Patagonian Weasel, Lyncodon patagonicus
The Patagonian weasel (Lyncodon patagonicus) is the sole member of its genus Lyncodon. Its range includes areas of Chile, western Argentina, and the Pampas. It prefers a habitat within xerophytic woodlands and shrub steppes.
The Patagonian weasel can reach an average body length between 11.8 and 13.8, with a tail length between 2.4 and 3.5 inches. Its fur is mostly white, with brown and black mixed in. Its legs and ears are short and its tail is bushy. There is not much information regarding the habits of this weasel, but it is thought to consume rodents and birds, and is most likely active during the day and night.
It is thought that the main threats to the Patagonian weasel are habitat destruction and occasional hunting, but these are not perceived to be dangerous to overall population numbers. Although it is rare and occurs in low concentrations across its range, it is reported to be locally common and may even occur in a few protected areas. More information is needed about this species and its habits before any conservation efforts can be successful. The Patagonian weasel appears on the IUCN Red List with a conservation status of “Data Deficient.”

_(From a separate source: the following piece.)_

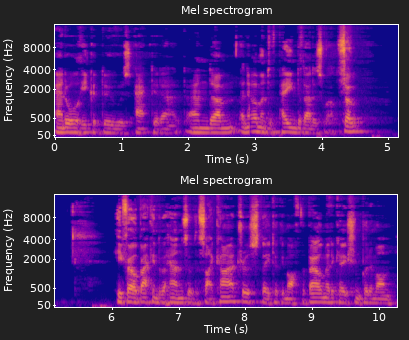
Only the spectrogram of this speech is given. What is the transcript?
and all he could do was act it out, and um, an element of pain to that as well. So he fell back into the hands of the psychiatrist. They took him off the bowel medication, put him on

Image Caption: Lyncodon patagonicus – Patagonian Weasel – Museum of Patagonia – San Carlos de Bariloche Argentina. Credit: Butterfly voyages – Serge Ouachée/Wikipedia (CC BY-SA 3.0)